As the new year begins in a little over a month, patients in Colorado will face stricter rules for attaining medical marijuana. In a recent announcement spanning nearly 500 pages, the state’s Department of Revenue outlined new stipulations and restrictions that came after “several months of deliberation over how to execute a new state law meant largely to limit young people’s access to and abuse of high-potency THC products,” as reported by the Denver Post. The publication reported that the executive director of the state’s Department of Revenue and a former speaker of the Colorado House of Representatives, Mark Ferrandino, had “final say” on the new ordinance but that he “received heavy input from state marijuana enforcement officials and a task force that included parents, health professionals, and marijuana industry representatives.”
The task force was a byproduct of legislation passed and signed into law earlier this year. One of the most notable restrictions deals with the amount patients can purchase. Under the new regulations, the state “will limit the daily purchase to two ounces of flower and eight grams of concentrate such as wax and shatter for medical marijuana patients,” per the Denver Post, but the limit is only two grams per day for 18 to 20-year-old patients.
However, there are exceptions, although they apply “only to a patient whose doctor affirms in writing that the patient has a physical or geographic hardship that should allow them to exceed the daily purchase limits, and that the patient has designated a store as the primary place they get their medicine,” per the publication. The new regulations also require dispensaries to provide an educational pamphlet to customers buying concentrates, prohibiting retailers from marketing to potential customers younger than 21. In June, Colorado lawmakers made the first move toward imposing limits on marijuana concentrates when the bill was passed, signed into law by Democratic Governor Jared Polis.
The bill, responsible for creating the task force that aided in formally producing the new rules, was urged by Democrats in the state House. One of the legislation’s sponsors, Yadira Caraveo, Democratic State Representative, who’s also a pediatrician, said the new rules were created to ensure that youths don’t “get their hands on an incredible amount of products and very concentrated products that they then can give or sell to people their age or younger who don’t yet have access to the legal market because they’re not 21.” While many support the new stipulations kicking off the new year, not everyone is okay with the latest changes.

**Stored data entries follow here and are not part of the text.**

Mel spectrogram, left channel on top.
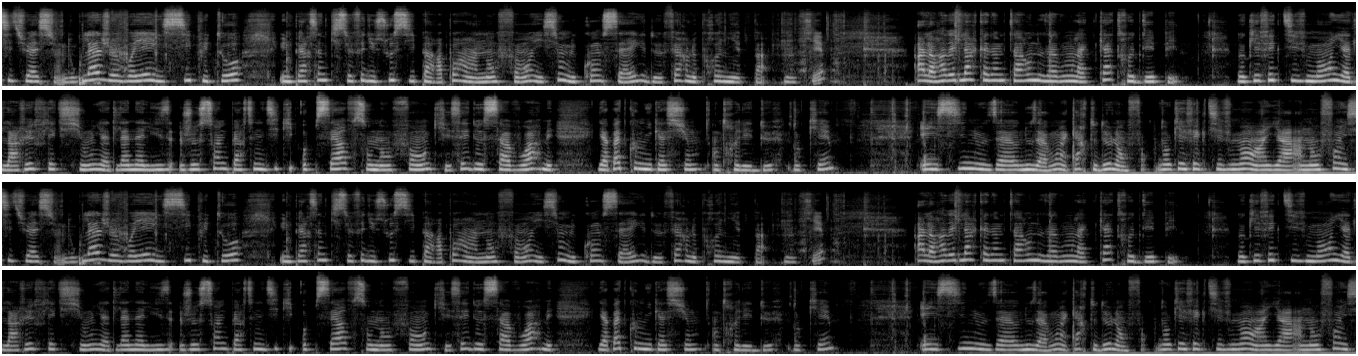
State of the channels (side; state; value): right; quieter; 5.5 dB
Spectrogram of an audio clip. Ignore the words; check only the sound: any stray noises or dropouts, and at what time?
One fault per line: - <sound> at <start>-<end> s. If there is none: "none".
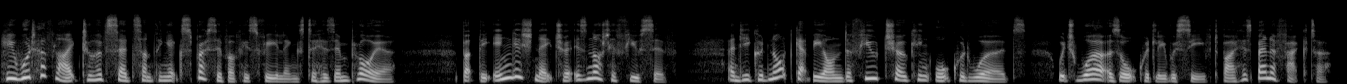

NORML has voiced objections to many provisions included in House Bill 1317, saying the legislation “places additional and unreasonable hurdles for those patients ages 18 to 20 who are now eligible to receive medical cannabis authorizations.” While as lovely as it is to see so many barriers being broken in support of marijuana reform, it’s good to discuss how to regulate cannabis use and keep it out of the hands of the youth that aren’t eligible with new laws. That being said, anyone of legal age who has been prescribed medical marijuana should be able to stock up on their medications, whether it’s edible boxes or jars of flower, just like others do with medications from pharmacies, which are typically a month-long supply. It’s a complicated issue where health, safety, and comfort are crowded at center stage.